Tomorrow’s primaries may present an opportunity to look at the preference of white men for Obama over Clinton in some contests. While far from consistent in primaries, it’s been an important factor in their support profiles: Where white men favor Obama, he's far likelier to win.
Mason Dixon’s polling has Obama winning 41 percent of whites in Virginia and 40 percent in Maryland; that’s essential to his overall lead in these two states, since in neither of them are African-Americans predicted to have a large enough share to carry Obama themselves (as in Louisiana on Saturday, and in some previous Southern states). That suggests Obama could win white men on Tuesday, as he has in seven of the 23 previous states for which we have data. (Clinton's won them in 11, and they've tied in five.)
In some states to date where Clinton has not won white men – California and Arizona – there’ve been enough Hispanics to make the difference for her. In some others (New Hampshire, Massachusetts) there have been few blacks, and enough white women to outweigh white men. But in states with significant but not vast numbers of black voters, and few Hispanics, white men are critical. Per the table below, Clinton’s won the primary in eight of the 11 states where she won white men, a 73 percent success rate; but in only four of the 12 where she didn’t win them, 33 percent.
When we look at issue preferences, we find white men generally less attuned to Clinton across a range of parameters. In aggregate data, white men have been 17 points less apt than white women to say Clinton would be the best commander-in-chief; 17 points less apt to call "experience" the most important attribute (it's a strong Clinton quality), 17 points less apt to say Clinton would do the most to unite the country and 14 percent less apt to call health care their top issue (also strong for Clinton).

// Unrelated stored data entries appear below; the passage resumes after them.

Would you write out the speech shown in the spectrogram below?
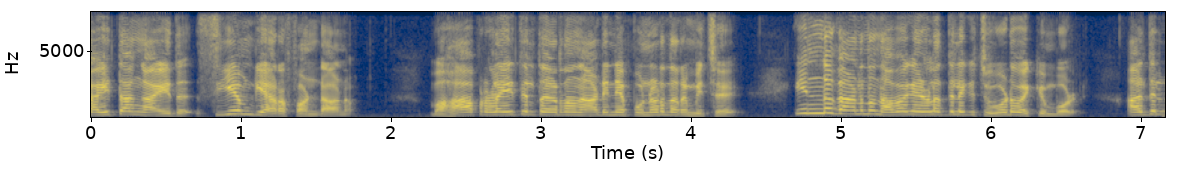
കൈത്താങ്ങായത് C M D R F ഫണ്ടാണ്. മഹാപ്രളയത്തിൽ തകർന്ന നാടിനെ പുനർനിർമ്മിച്ച് ഇന്ന് കാണുന്ന നവകേരളത്തിലേക്ക് ചുവട് വയ്ക്കുമ്പോൾ അതിൽ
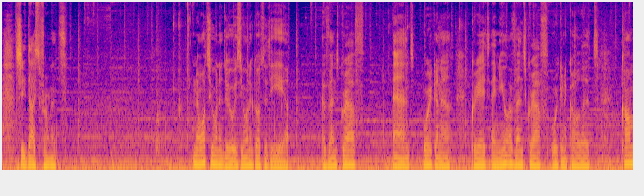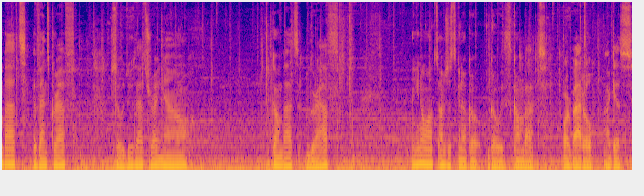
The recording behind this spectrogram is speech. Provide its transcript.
she dies from it. Now what you want to do is you want to go to the uh, event graph and we're gonna create a new event graph. We're gonna call it combat event graph. So do that right now combat graph. You know what? I'm just gonna go go with combat or battle, I guess.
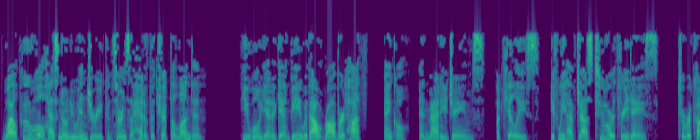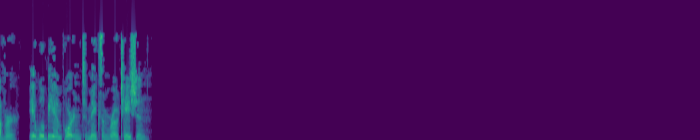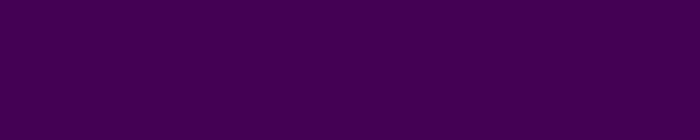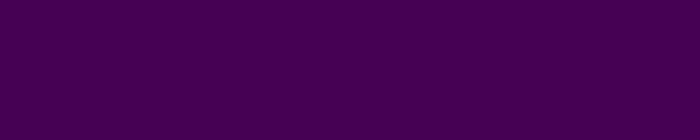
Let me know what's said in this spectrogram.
While Puel has no new injury concerns ahead of the trip to London, he will yet again be without Robert Huth, ankle, and Matty James, Achilles. If we have just two or three days to recover, it will be important to make some rotation.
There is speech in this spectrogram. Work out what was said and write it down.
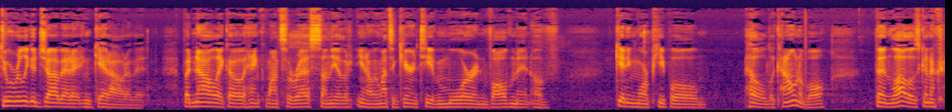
do a really good job at it, and get out of it. But now, like, oh, Hank wants the rest on the other, you know, he wants a guarantee of more involvement of getting more people held accountable. Then Lalo's going to, you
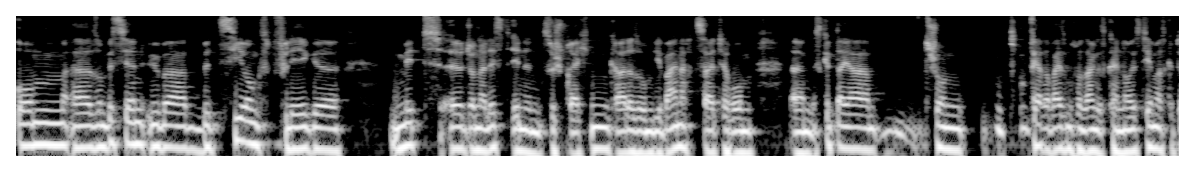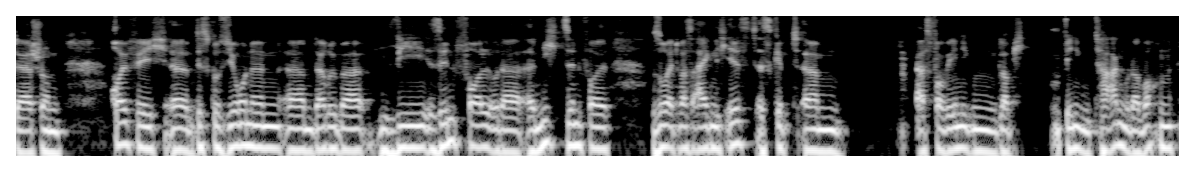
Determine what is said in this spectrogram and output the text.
um äh, so ein bisschen über Beziehungspflege mit äh, JournalistInnen zu sprechen, gerade so um die Weihnachtszeit herum. Ähm, es gibt da ja schon, fairerweise muss man sagen, das ist kein neues Thema, es gibt da ja schon häufig äh, Diskussionen äh, darüber, wie sinnvoll oder äh, nicht sinnvoll so etwas eigentlich ist. Es gibt ähm, erst vor wenigen, glaube ich, wenigen Tagen oder Wochen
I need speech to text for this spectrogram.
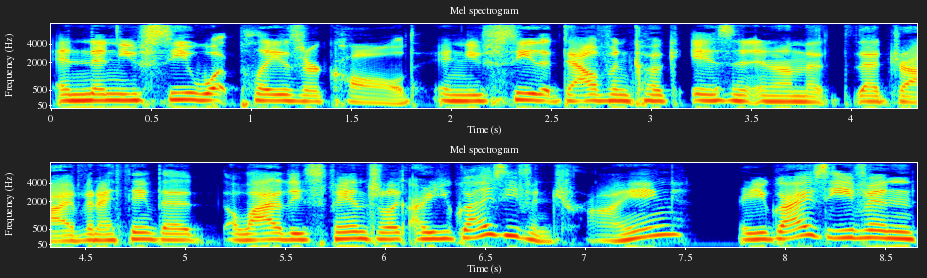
and then you see what plays are called and you see that Dalvin Cook isn't in on that that drive and I think that a lot of these fans are like are you guys even trying? Are you guys even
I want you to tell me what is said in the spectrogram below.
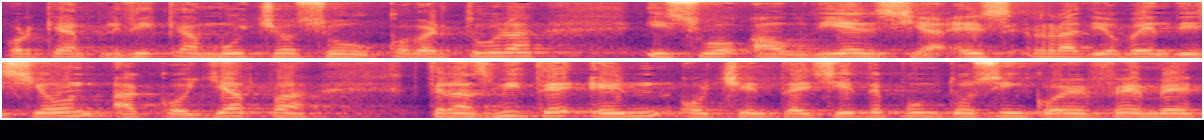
porque amplifica mucho su cobertura y su audiencia. Es Radio Bendición Acoyapa transmite en 87.5 FM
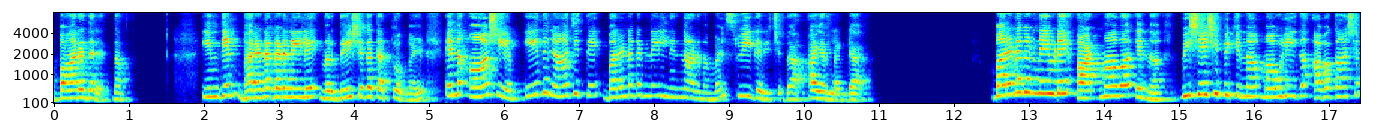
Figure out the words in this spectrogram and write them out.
ഭാരതരത്നം. ഇന്ത്യൻ ഭരണഘടനയിലെ നിർദ്ദേശക തത്വങ്ങൾ എന്ന ആശയം ഏത് രാജ്യത്തെ ഭരണഘടനയിൽ നിന്നാണ് നമ്മൾ സ്വീകരിച്ചത്? അയർലൻഡ് ഭരണഘടനയുടെ ആത്മാവ് എന്ന് വിശേഷിപ്പിക്കുന്ന മൗലിക അവകാശം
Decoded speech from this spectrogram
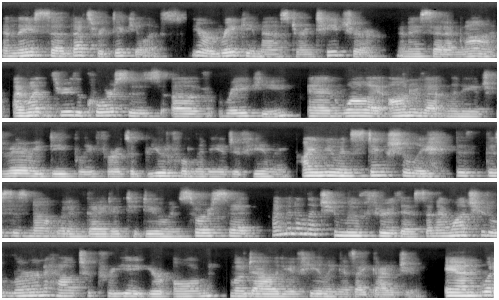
And they said, That's ridiculous. You're a Reiki master and teacher. And I said, I'm not. I went through the courses of Reiki. And while I honor that lineage very deeply, for it's a beautiful lineage of healing, I knew instinctually this, this is not what I'm guided to do. And Source said, I'm going to let you move through this. And I want you to learn how to create your own modality of healing as I guide you. And what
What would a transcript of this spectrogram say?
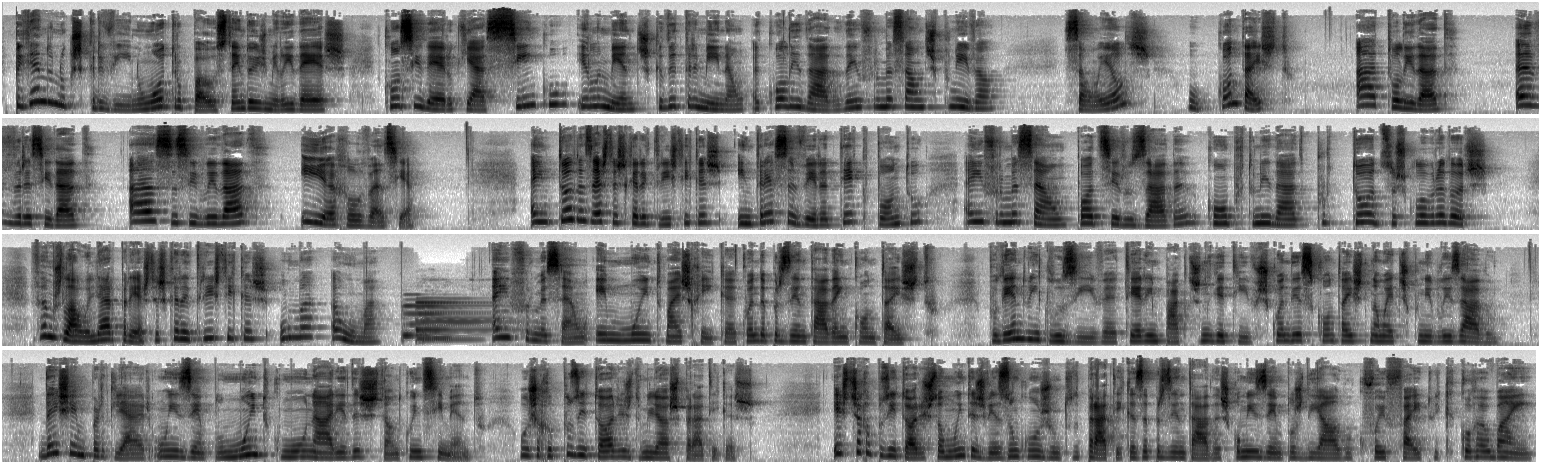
Pegando no que escrevi num outro post em 2010, considero que há cinco elementos que determinam a qualidade da informação disponível. São eles o contexto, a atualidade, a veracidade, a acessibilidade e a relevância. Em todas estas características, interessa ver até que ponto a informação pode ser usada com oportunidade por todos os colaboradores. Vamos lá olhar para estas características uma a uma. A informação é muito mais rica quando apresentada em contexto, podendo inclusive ter impactos negativos quando esse contexto não é disponibilizado. Deixem-me partilhar um exemplo muito comum na área da gestão de conhecimento: os repositórios de melhores práticas. Estes repositórios são muitas vezes um conjunto de práticas apresentadas como exemplos de algo que foi feito e que correu bem.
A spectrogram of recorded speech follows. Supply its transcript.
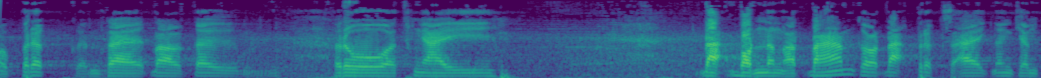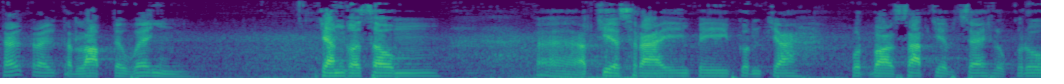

Naturally, affinity voting plays a major role. White women are twice as apt as white men to call the sex of the candidate important in their vote, 35 percent to 17 percent. And white women who call the candidate's sex important have favored Clinton over Obama by a huge 78-17 percent margin; white men who call it important also have favored Clinton, but by a much closer margin, 54-35 percent.
Addendum: With thanks to Ron Brownstein of the National Journal, there’s a further point of differentiation here – the additional role of socioeconomic status. Education provides the clearest view: Combining all primaries to date, white men who’ve attended college have gone to Obama over Clinton by 51-38 percent, while white men without a degree have gone the other way – 52-31 percent for Clinton; he does 20 points better, she 14 points worse, among college educated white men vs. non-graduates. There’s a similar division among white women, albeit a little less pronounced – among those with college degrees, Obama is +14 points, Clinton -10, compared with those who haven’t earned a degree. There’s less of an education gap among nonwhites.
Table's below. One note – apart from Iowa and Nevada we have no data for caucuses; just primaries. Caucuses, with their very low turnout, can be something of a different animal.
Vote preference among white men Clinton Obama Edwards WinnerClinton:Arkansas 71% 24 ClintonAlabama 70 27 Obama New Jersey 58 39 ClintonTennessee 58 32 ClintonOklahoma 55 32 ClintonMissouri 55 41 NAMichigan 54 38* ClintonNew York 52 43 ClintonLouisiana 51 31 ObamaFlorida 45 27 25 ClintonNevada 46 40 10 ClintonTied:Mass. 48 49 ClintonDelaware 47 47 ObamaArizona 46 45 ClintonGeorgia 46 48 ObamaS.C. 28 27 45 ObamaObama:Utah 29 64 ObamaIllinois 37 59 ObamaN.M. 38 59 NAConn. 40 57 ObamaCalif. 35 55 ClintonN.H. 30 38 20 ClintonIowa 23 33 25 Obama *uncommitted